## PROBLEM
Where in the data below does the word "topic" appear? Copy each line that holds it.

## EXERCISE MATERIAL
____
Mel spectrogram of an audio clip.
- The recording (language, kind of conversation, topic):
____
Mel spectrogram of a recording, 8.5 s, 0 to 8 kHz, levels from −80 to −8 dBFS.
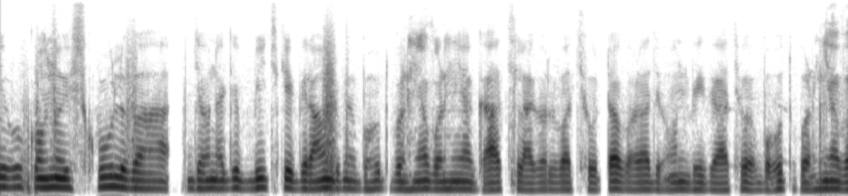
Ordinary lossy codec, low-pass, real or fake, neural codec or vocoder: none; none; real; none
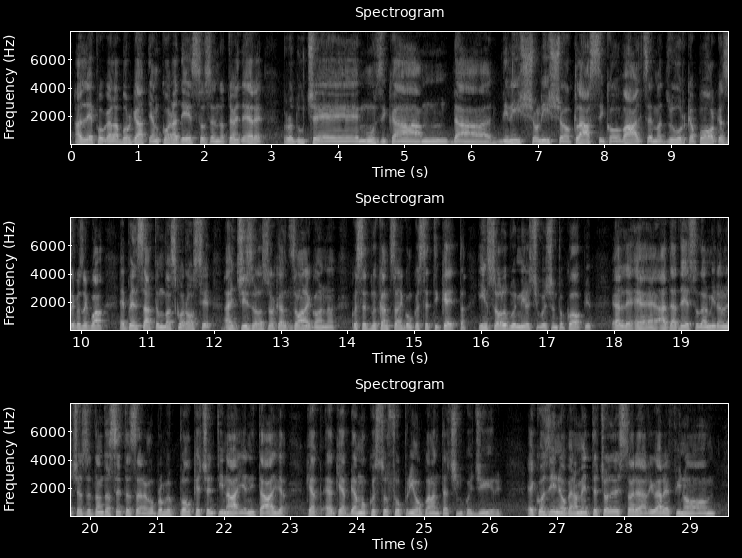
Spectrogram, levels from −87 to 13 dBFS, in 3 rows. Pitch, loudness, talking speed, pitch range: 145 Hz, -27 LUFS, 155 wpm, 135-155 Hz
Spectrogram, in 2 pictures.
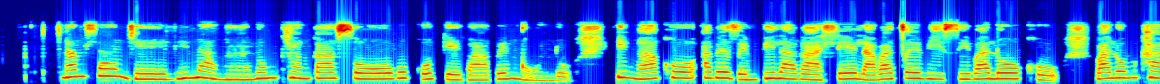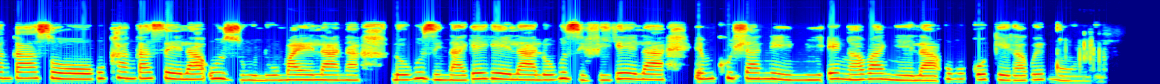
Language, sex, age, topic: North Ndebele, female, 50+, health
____
## FINISHED EXERCISE
- The recording (language, kind of conversation, topic):
Language, sex, age, topic: North Ndebele, female, 50+, health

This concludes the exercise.